[Assigned task] What you return should be the complete data below, word for word, with no pictures in it.

Collection entries
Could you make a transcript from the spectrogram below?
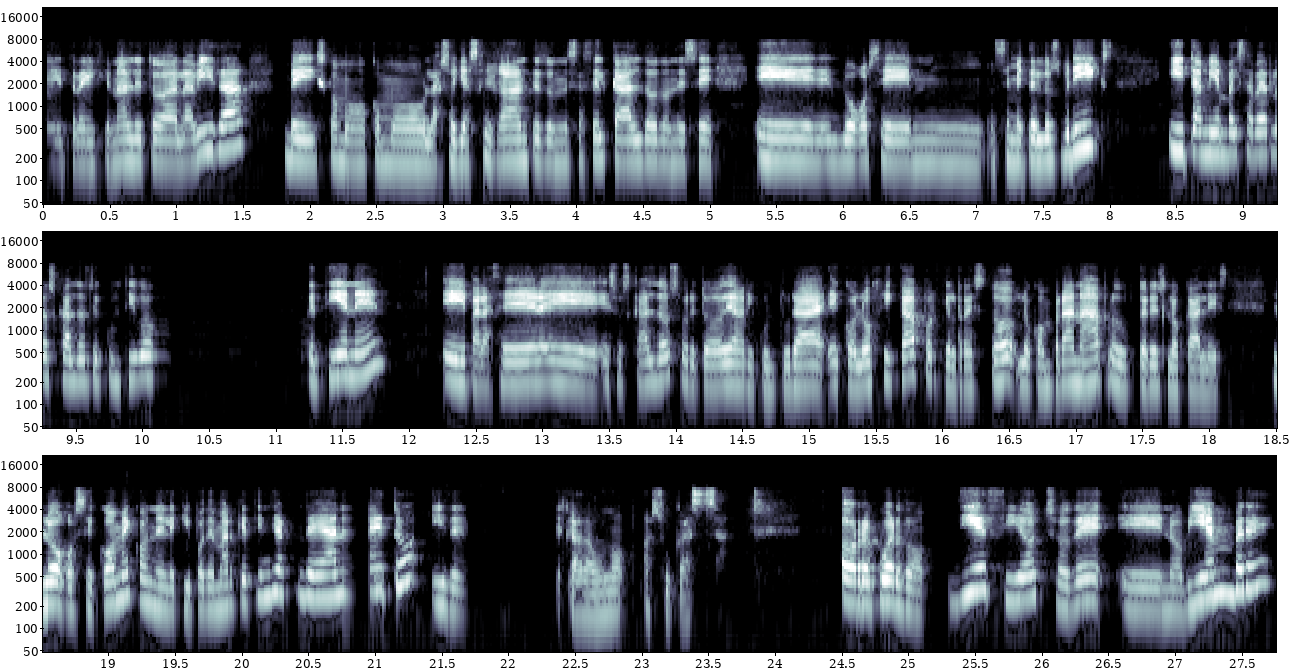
de tradicional de toda la vida, veis como, como las ollas gigantes donde se hace el caldo, donde se eh, luego se, mm, se meten los bricks y también vais a ver los caldos de cultivo que tienen eh, para hacer eh, esos caldos, sobre todo de agricultura ecológica, porque el resto lo compran a productores locales. Luego se come con el equipo de marketing de, de Aneto y de cada uno a su casa. Os recuerdo, 18 de eh, noviembre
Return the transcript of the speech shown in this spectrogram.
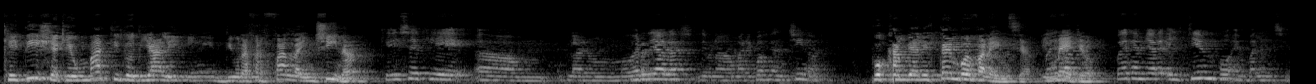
che dice che un battito di ali in- di una farfalla in Cina que dice que um, plan, un mover de alas de una mariposa en China può cambiare il tempo a Valencia, il puede, meteo. cam- puede cambiar el tiempo en Valencia.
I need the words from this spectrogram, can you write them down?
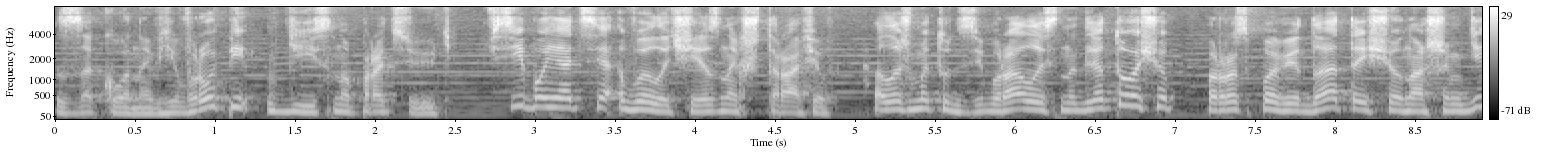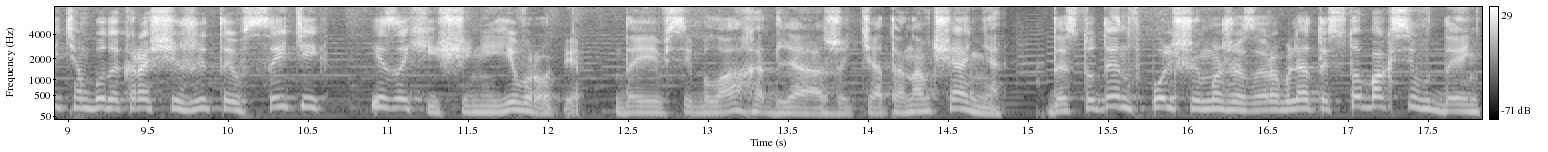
Закони в Європі дійсно працюють. Всі бояться величезних штрафів, але ж ми тут зібрались не для того, щоб розповідати, що нашим дітям буде краще жити в ситій і захищеній Європі, де є всі блага для життя та навчання, де студент в Польщі може заробляти 100 баксів в день,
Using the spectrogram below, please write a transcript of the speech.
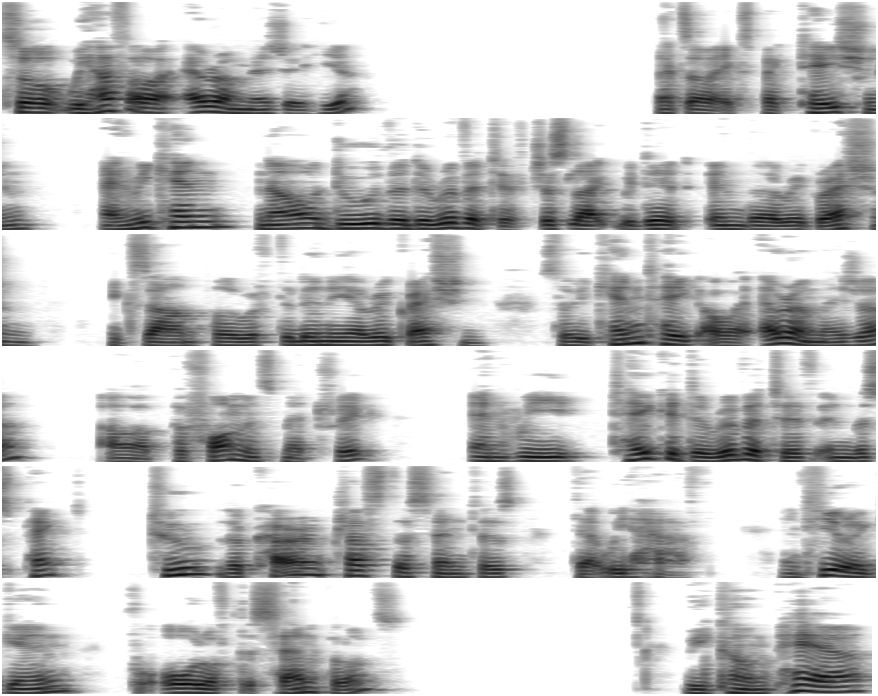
So we have our error measure here. That's our expectation. And we can now do the derivative, just like we did in the regression example with the linear regression. So we can take our error measure, our performance metric, and we take a derivative in respect to the current cluster centers that we have. And here again, for all of the samples, we compare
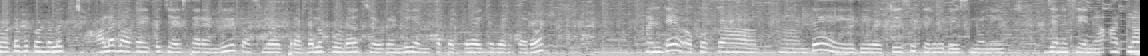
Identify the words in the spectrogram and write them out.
గొట్టపుకొండలో చాలా బాగా అయితే చేస్తారండి. అసలు ప్రభలు కూడా చూడండి ఎంత పెద్దవి అయితే పెడతారో. అంటే ఒక్కొక్క అంటే ఇది వచ్చేసి తెలుగుదేశం అని జనసేన అట్లా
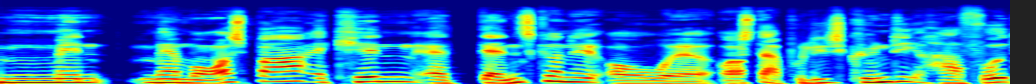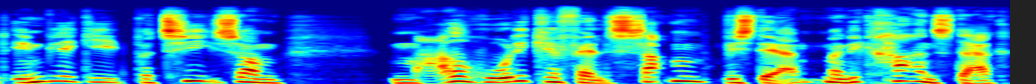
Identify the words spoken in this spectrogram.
men man må også bare erkende, at danskerne og øh, os, der er politisk kyndige, har fået et indblik i et parti, som meget hurtigt kan falde sammen, hvis det er, at man ikke har en stærk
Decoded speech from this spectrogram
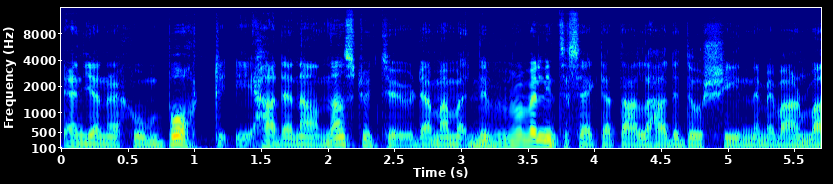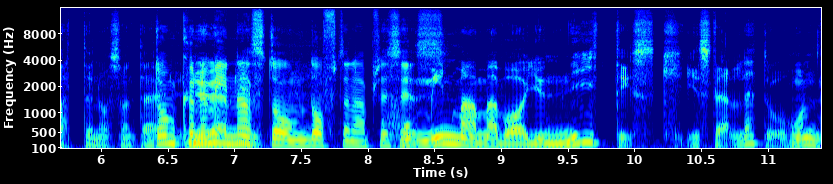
en generation bort hade en annan struktur. Där man, Det Mm. var väl inte säkert att alla hade dusch inne med varmvatten och sånt där. De kunde Nu minnas de dofterna, precis. min mamma var ju nitisk istället då. Hon,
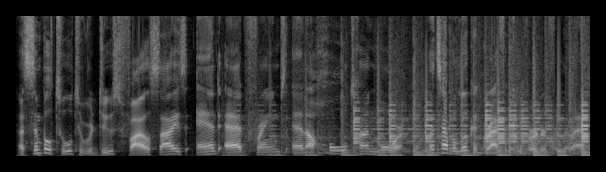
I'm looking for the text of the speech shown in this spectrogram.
A simple tool to reduce file size and add frames and a whole ton more. Let's have a look at Graphic Converter for the Mac.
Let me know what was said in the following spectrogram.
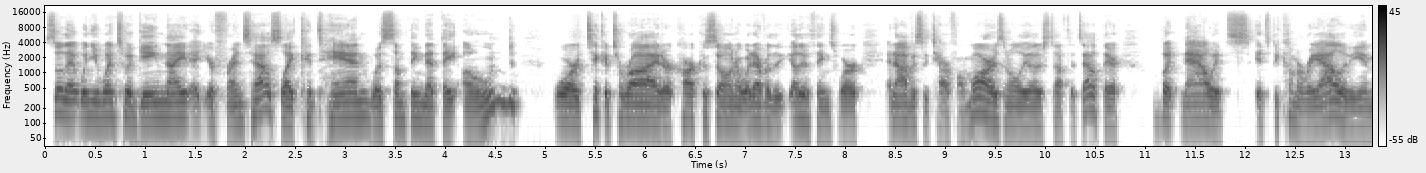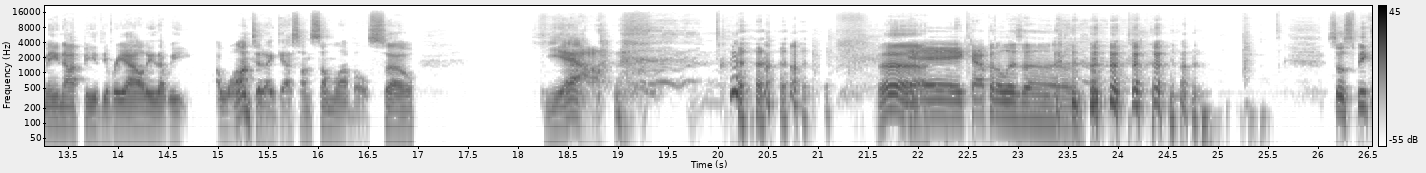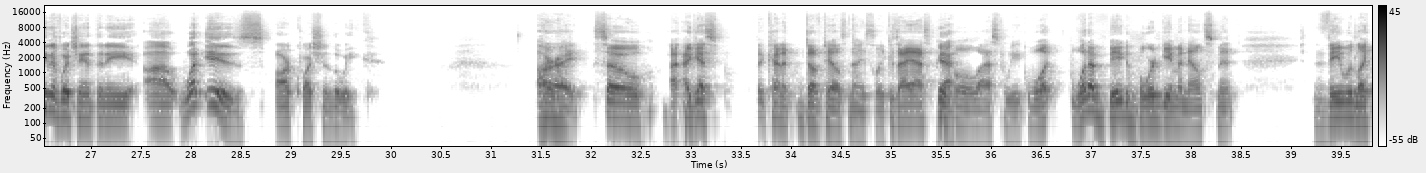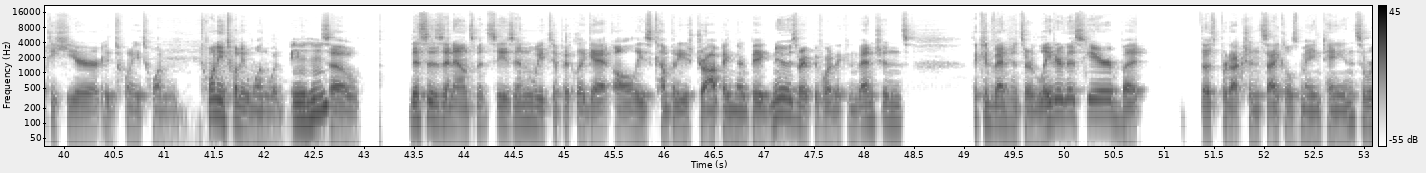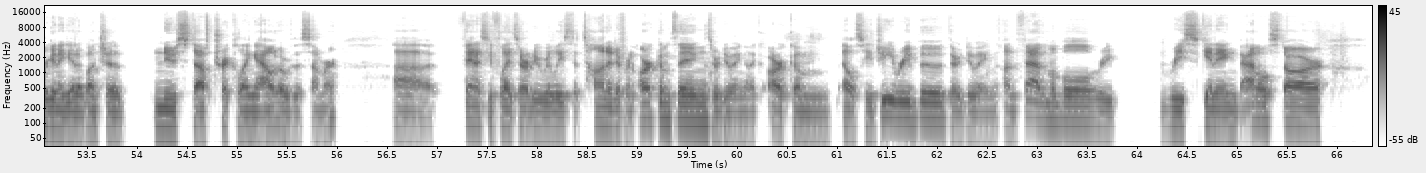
so that when you went to a game night at your friend's house like catan was something that they owned or ticket to ride or carcassonne or whatever the other things were and obviously terraform mars and all the other stuff that's out there but now it's it's become a reality and may not be the reality that we wanted i guess on some levels so yeah. Yay, capitalism! so speaking of which anthony uh what is our question of the week All right, so I, I guess that kind of dovetails nicely because I asked Yeah. people last week what what a big board game announcement they would like to hear in 2020 2021 would be. Mhm. So this is announcement season. We typically get all these companies dropping their big news right before the conventions. The conventions are later this year, but those production cycles maintain. So we're going to get a bunch of new stuff trickling out over the summer. Uh, Fantasy Flight's already released a ton of different Arkham things. They're doing like Arkham LCG reboot. They're doing Unfathomable, re- reskinning Battlestar,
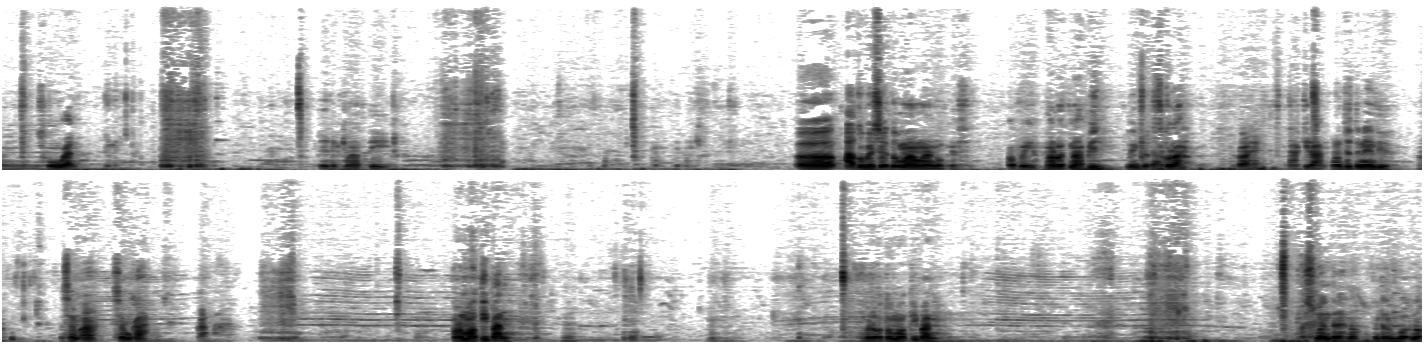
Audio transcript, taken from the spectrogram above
pengen. suwen. Dinikmati. Eh, aku besok tuh mau nganu guys. Apa ya? Malut Nabi Minggu sekolah. Kok ya? Takkiran. Lanjutin yang dia. SMA, SMK, permotipan. Berotomotipan. Kesuwen teh no, bener mbok no.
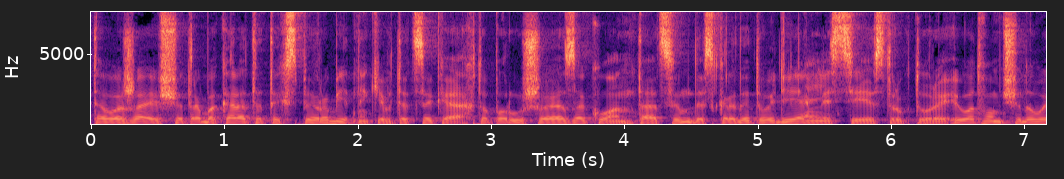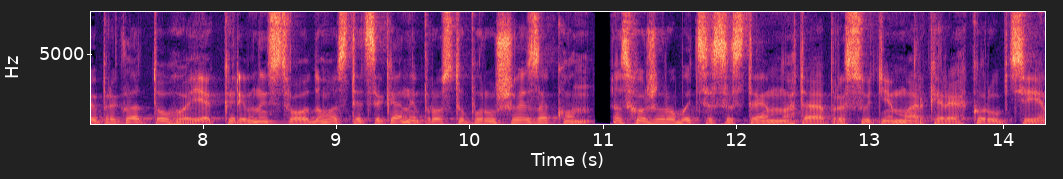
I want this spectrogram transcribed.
та вважаю, що треба карати тих співробітників ТЦК, хто порушує закон та цим дискредитує діяльність цієї структури. І от вам чудовий приклад того, як керівництво одного з ТЦК не просто порушує закон, схоже робить це системно та присутні маркери корупції.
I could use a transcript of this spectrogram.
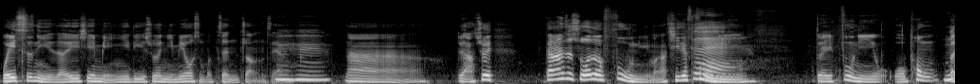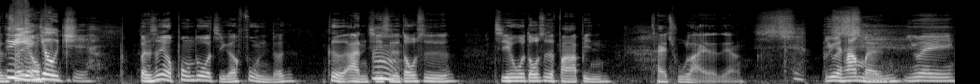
维持你的一些免疫力，所以你没有什么症状这样。嗯哼，那对啊，所以。刚刚是说这个妇女嘛，其实妇女对。妇女，我碰本身有幼稚，本身有碰过几个妇女的个案，其实都是、嗯、几乎都是发病才出来的这样，是，因为他们因为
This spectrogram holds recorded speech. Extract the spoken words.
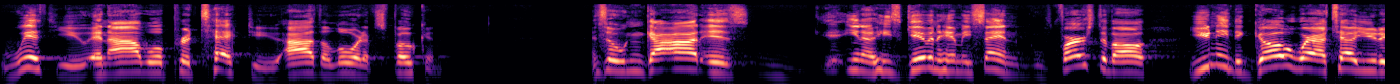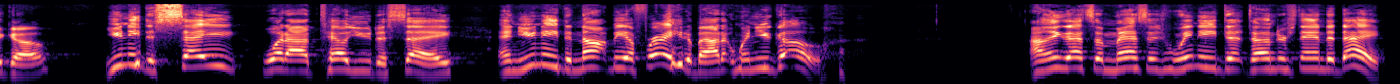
with you and I will protect you. I, the Lord, have spoken. And so when God is, you know, He's given him, He's saying, first of all, you need to go where I tell you to go. You need to say what I tell you to say and you need to not be afraid about it when you go. I think that's a message we need to, to understand today.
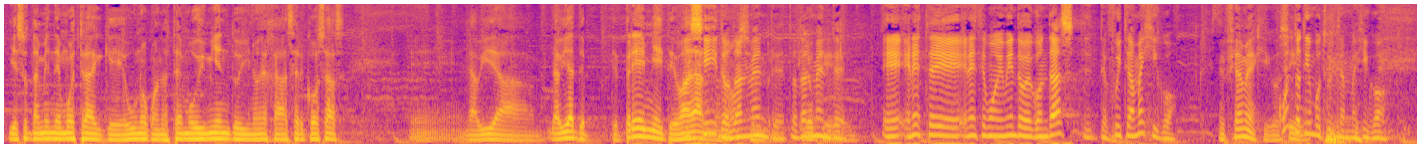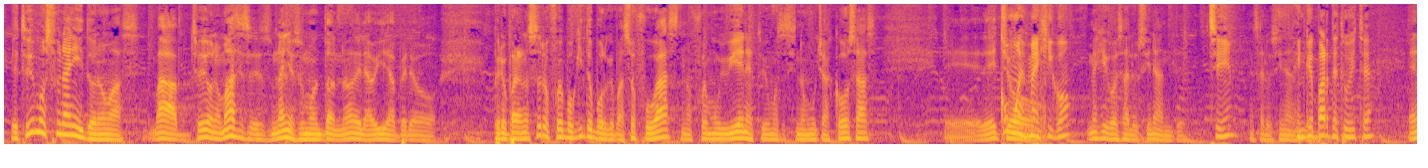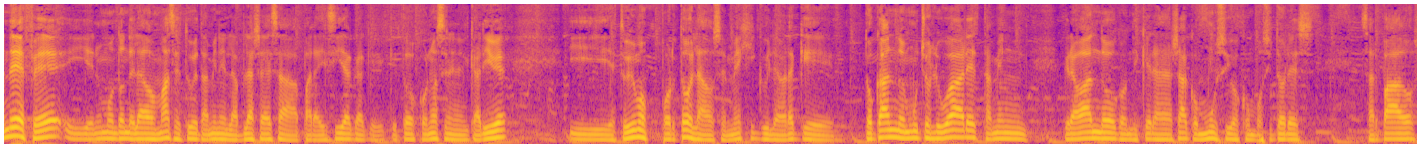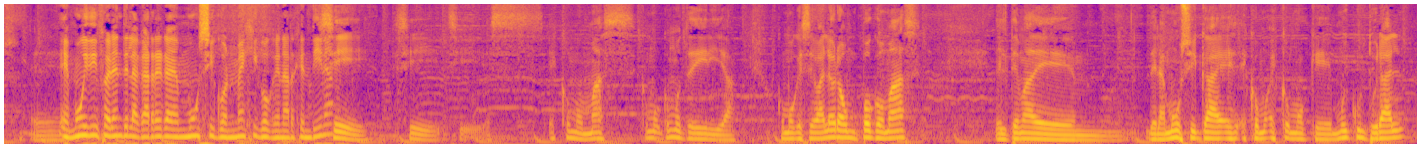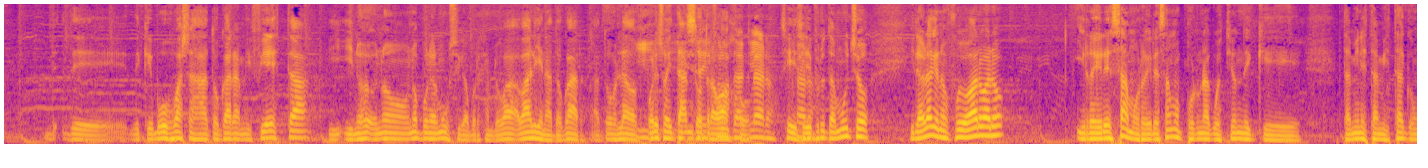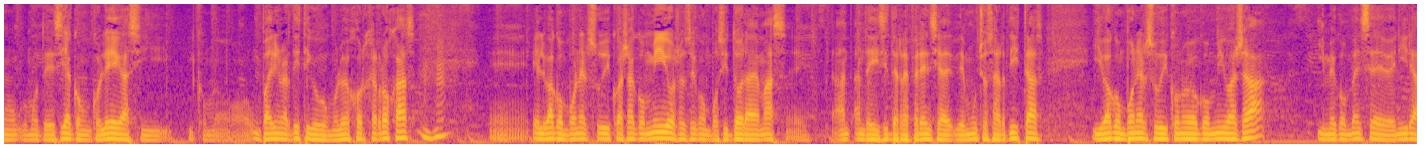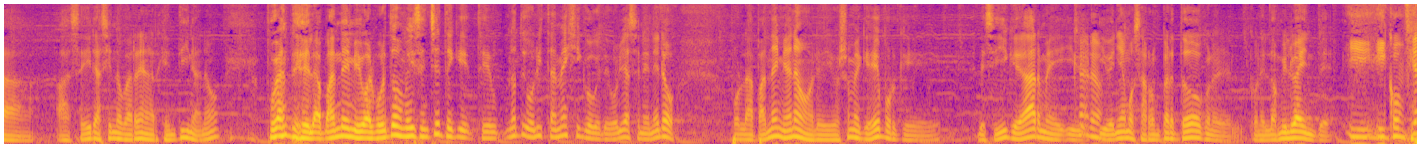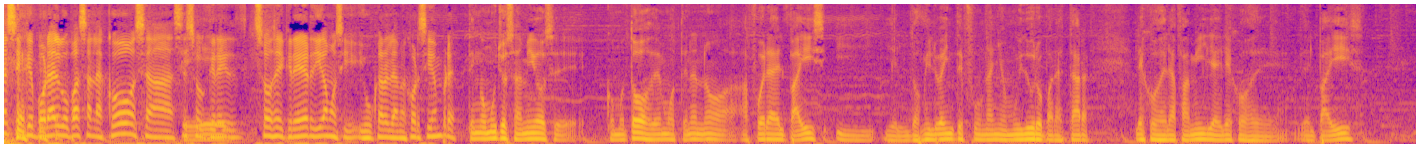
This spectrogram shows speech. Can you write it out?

[Output of the exercise]
Could you make a transcript from the spectrogram below?
de tradicional de toda la vida, veis como, como las ollas gigantes donde se hace el caldo, donde se eh, luego se, mm, se meten los bricks y también vais a ver los caldos de cultivo que tienen eh, para hacer eh, esos caldos, sobre todo de agricultura ecológica, porque el resto lo compran a productores locales. Luego se come con el equipo de marketing de, de Aneto y de cada uno a su casa. Os recuerdo, 18 de eh, noviembre
Return the transcript of the speech shown in this spectrogram.
che dice che un battito di ali in- di una farfalla in Cina que dice que um, plan, un mover de alas de una mariposa en China può cambiare il tempo a Valencia, il puede, meteo. cam- puede cambiar el tiempo en Valencia.
I need the words from this spectrogram, can you write them down?
Закони в Європі дійсно працюють. Всі бояться величезних штрафів, але ж ми тут зібрались не для того, щоб розповідати, що нашим дітям буде краще жити в ситій і захищеній Європі, де є всі блага для життя та навчання, де студент в Польщі може заробляти 100 баксів в день,
Using the spectrogram below, please write a transcript of the speech.
So we have our error measure here. That's our expectation. And we can now do the derivative, just like we did in the regression example with the linear regression. So we can take our error measure, our performance metric, and we take a derivative in respect to the current cluster centers that we have. And here again, for all of the samples, we compare
Identify the words in the spectrogram and write them out.
గొట్టపుకొండలో చాలా బాగా అయితే చేస్తారండి. అసలు ప్రభలు కూడా చూడండి ఎంత పెద్దవి అయితే పెడతారో. అంటే ఒక్కొక్క అంటే ఇది వచ్చేసి తెలుగుదేశం అని జనసేన అట్లా
Identify the words spoken in this spectrogram.
men man må også bare erkende, at danskerne og øh, os, der er politisk kyndige, har fået et indblik i et parti, som meget hurtigt kan falde sammen, hvis det er, at man ikke har en stærk
Decoded speech from this spectrogram
en generation bort hade en annan struktur. Där man, Det Mm. var väl inte säkert att alla hade dusch inne med varmvatten och sånt där. De kunde Nu minnas de dofterna, precis. min mamma var ju nitisk istället då. Hon,
I'm looking for the text of the speech shown in this spectrogram.
A simple tool to reduce file size and add frames and a whole ton more. Let's have a look at Graphic Converter for the Mac.
Let me know what was said in the following spectrogram.
so that when you went to a game night at your friend's house like catan was something that they owned or ticket to ride or carcassonne or whatever the other things were and obviously terraform mars and all the other stuff that's out there but now it's it's become a reality and may not be the reality that we wanted i guess on some levels so yeah. Yay, capitalism! so speaking of which anthony uh what is our question of the week All right, so I, I guess that kind of dovetails nicely because I asked Yeah. people last week what what a big board game announcement they would like to hear in 2020 2021 would be. Mhm. So this is announcement season. We typically get all these companies dropping their big news right before the conventions. The conventions are later this year, but those production cycles maintain. So we're going to get a bunch of new stuff trickling out over the summer. Uh, Fantasy Flight's already released a ton of different Arkham things. They're doing like Arkham LCG reboot. They're doing Unfathomable, re- reskinning Battlestar,
Audio transcript, taken from the spectrogram above
pengen. suwen. Dinikmati. Eh, aku besok tuh mau nganu guys. Apa ya? Malut Nabi Minggu sekolah. Kok ya? Takkiran. Lanjutin yang dia. SMA, SMK, permotipan. Berotomotipan. Kesuwen teh no, bener mbok no.
I want this spectrogram transcribed.
та вважаю, що треба карати тих співробітників ТЦК, хто порушує закон та цим дискредитує діяльність цієї структури. І от вам чудовий приклад того, як керівництво одного з ТЦК не просто порушує закон, схоже робить це системно та присутні маркери корупції.
I could use a transcript of this spectrogram.
维持你的一些免疫力，所以你没有什么症状这样。嗯哼，那对啊，所以。刚刚是说这个妇女嘛，其实妇女对。妇女，我碰本身有幼稚，本身有碰过几个妇女的个案，其实都是、嗯、几乎都是发病才出来的这样，是，因为他们因为
This spectrogram holds recorded speech. Extract the spoken words.
with you and I will protect you. I, the Lord, have spoken. And so when God is, you know, He's given him, He's saying, first of all, you need to go where I tell you to go. You need to say what I tell you to say and you need to not be afraid about it when you go. I think that's a message we need to, to understand today.
This spectrogram shows speech. Can you write it out?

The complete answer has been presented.